- **What you have to do**:
Print every entry, word for word, and skip the images.

(Data extracted from a collection)

▼▼▼

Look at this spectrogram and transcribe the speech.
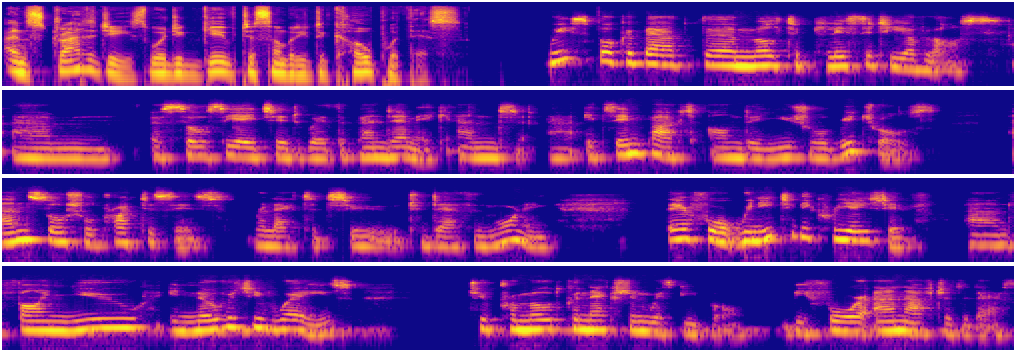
and strategies would you give to somebody to cope with this? We spoke about the multiplicity of loss um, associated with the pandemic and uh, its impact on the usual rituals and social practices related to, to death and mourning. Therefore, we need to be creative and find new, innovative ways to promote connection with people before and after the death.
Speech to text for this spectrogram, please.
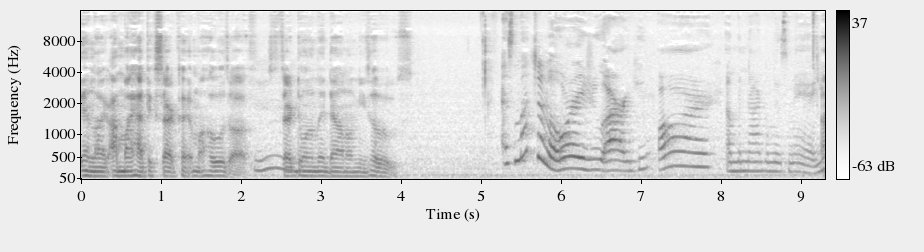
and like I might have to start cutting my hose off, Mm. start dwindling down on these hoes. As much of a whore as you are, you are a monogamous man. You know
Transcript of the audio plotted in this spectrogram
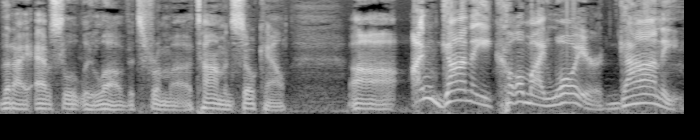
that I absolutely love. It's from uh, Tom and SoCal. Uh, I'm Ghani. Call my lawyer, Ghani.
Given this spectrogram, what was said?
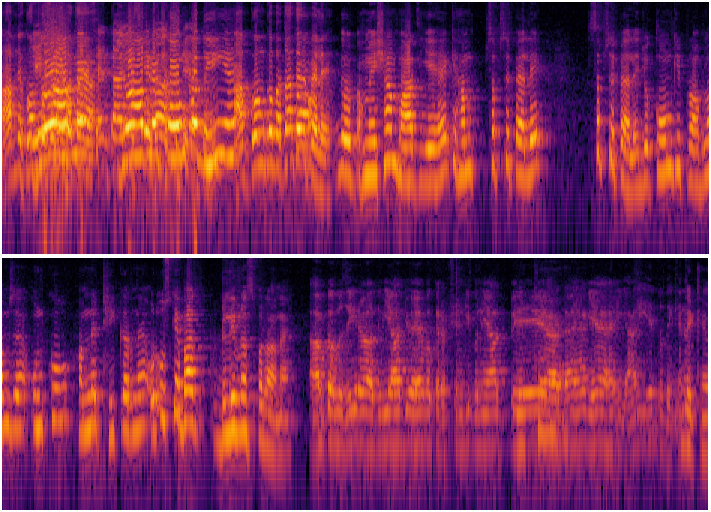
آپ نے قوم یہ کو جو آپ نے بتایا جو آپ نے قوم کو دی ہیں آپ قوم کو بتاتے ہیں پہلے ہمیشہ بات یہ ہے کہ ہم سب سے پہلے سب سے پہلے جو قوم کی پرابلمز ہیں ان کو ہم نے ٹھیک کرنا ہے اور اس کے بعد ڈیلیورنس پر آنا ہے۔ آپ کا وزیر ادویات جو ہے وہ کرپشن کی بنیاد پہ۔ ہٹایا گیا ہے۔ یار یہ تو دیکھیں نا۔ دیکھیں۔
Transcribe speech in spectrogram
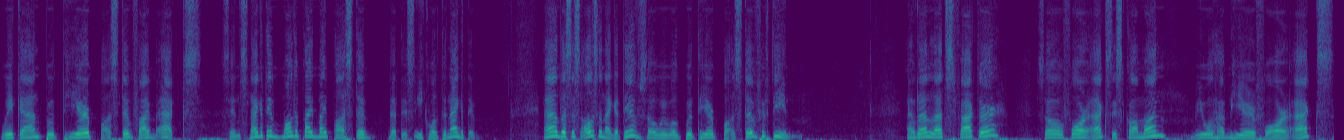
we can put here positive 5x. Since negative multiplied by positive, that is equal to negative. And this is also negative, so we will put here positive 15. And then let's factor. So 4x is common. We will have here 4x.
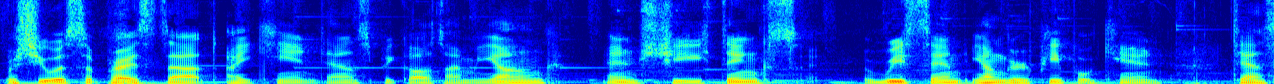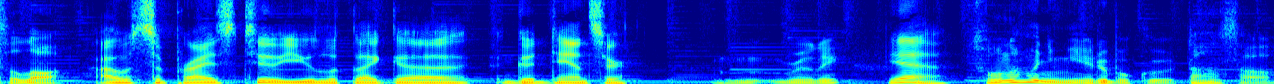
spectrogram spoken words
But she was surprised that I can't dance because I'm young, and she thinks recent younger people can dance a lot. I was surprised too. You look like a good dancer. Mm, Really? Yeah. そんな風に見える僕ダンサ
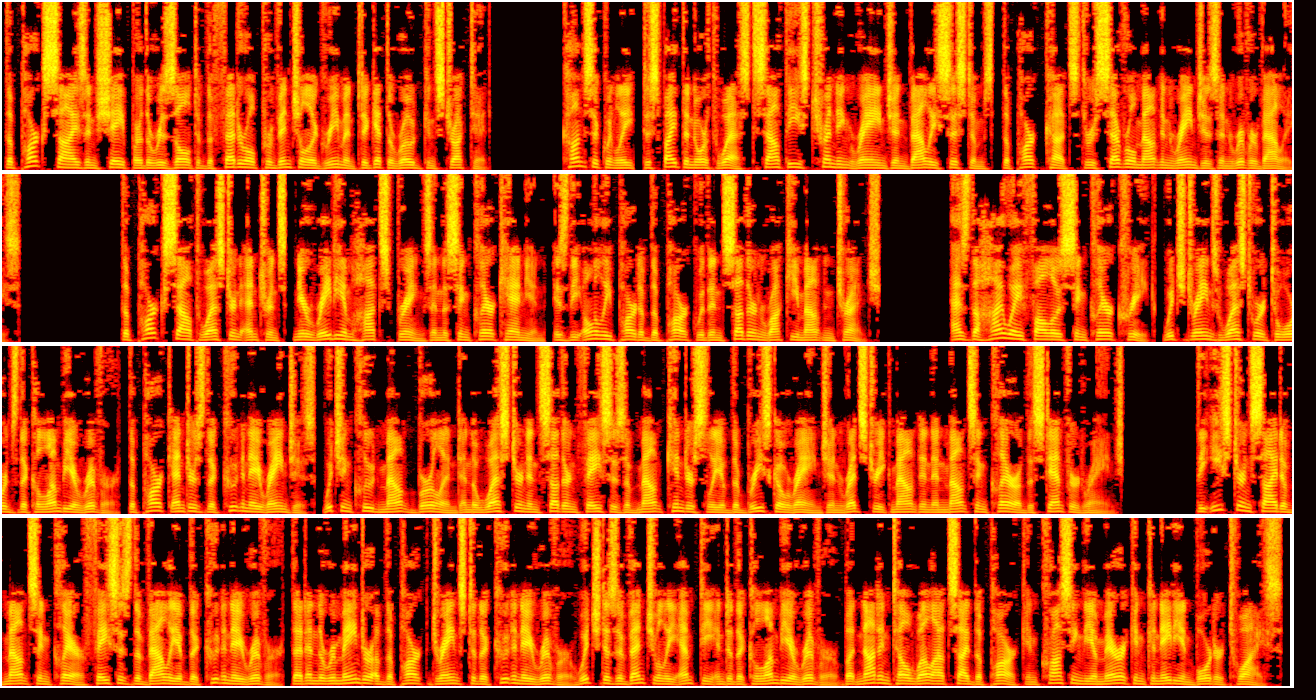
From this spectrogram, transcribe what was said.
The park's size and shape are the result of the federal-provincial agreement to get the road constructed. Consequently, despite the northwest-southeast trending range and valley systems, the park cuts through several mountain ranges and river valleys. The park's southwestern entrance, near Radium Hot Springs and the Sinclair Canyon, is the only part of the park within southern Rocky Mountain Trench. As the highway follows Sinclair Creek, which drains westward towards the Columbia River, the park enters the Kootenay Ranges, which include Mount Burland and the western and southern faces of Mount Kindersley of the Brisco Range and Redstreak Mountain and Mount Sinclair of the Stanford Range. The eastern side of Mount Sinclair faces the valley of the Kootenay River, that and the remainder of the park drains to the Kootenay River which does eventually empty into the Columbia River but not until well outside the park and crossing the American-Canadian border twice.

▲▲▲

- **Exercise solution**:
Look at this spectrogram and transcribe the speech.
and strategies would you give to somebody to cope with this? We spoke about the multiplicity of loss um, associated with the pandemic and uh, its impact on the usual rituals and social practices related to, to death and mourning. Therefore, we need to be creative and find new, innovative ways to promote connection with people before and after the death.
Speech to text for this spectrogram, please.
and like I might have to start cutting my hose off, Mm. start dwindling down on these hoes. As much of a whore as you are, you are a monogamous man. You know
Transcript of the audio plotted in this spectrogram
that I absolutely love. It's from uh, Tom and SoCal. Uh, I'm Ghani. Call my lawyer, Ghani.
Given this spectrogram, what was said?
آپ نے قوم یہ کو جو آپ نے بتایا جو آپ نے قوم کو دی ہیں آپ قوم کو بتاتے ہیں پہلے ہمیشہ بات یہ ہے کہ ہم سب سے پہلے سب سے پہلے جو قوم کی پرابلمز ہیں ان کو ہم نے ٹھیک کرنا ہے اور اس کے بعد ڈیلیورنس پر آنا ہے۔ آپ کا وزیر ادویات جو ہے وہ کرپشن کی بنیاد پہ۔ ہٹایا گیا ہے۔ یار یہ تو دیکھیں نا۔ دیکھیں۔
Transcribe speech in spectrogram
we can put here positive 5x. Since negative multiplied by positive, that is equal to negative. And this is also negative, so we will put here positive 15. And then let's factor. So 4x is common. We will have here 4x.
spectrogram spoken words
But she was surprised that I can't dance because I'm young, and she thinks recent younger people can dance a lot. I was surprised too. You look like a good dancer. Mm, Really? Yeah. そんな風に見える僕ダンサ
From this spectrogram, transcribe what was said.
The park's size and shape are the result of the federal-provincial agreement to get the road constructed. Consequently, despite the northwest-southeast trending range and valley systems, the park cuts through several mountain ranges and river valleys. The park's southwestern entrance, near Radium Hot Springs and the Sinclair Canyon, is the only part of the park within southern Rocky Mountain Trench. As the highway follows Sinclair Creek, which drains westward towards the Columbia River, the park enters the Kootenay Ranges, which include Mount Burland and the western and southern faces of Mount Kindersley of the Brisco Range and Redstreak Mountain and Mount Sinclair of the Stanford Range. The eastern side of Mount Sinclair faces the valley of the Kootenay River, that and the remainder of the park drains to the Kootenay River which does eventually empty into the Columbia River but not until well outside the park and crossing the American-Canadian border twice.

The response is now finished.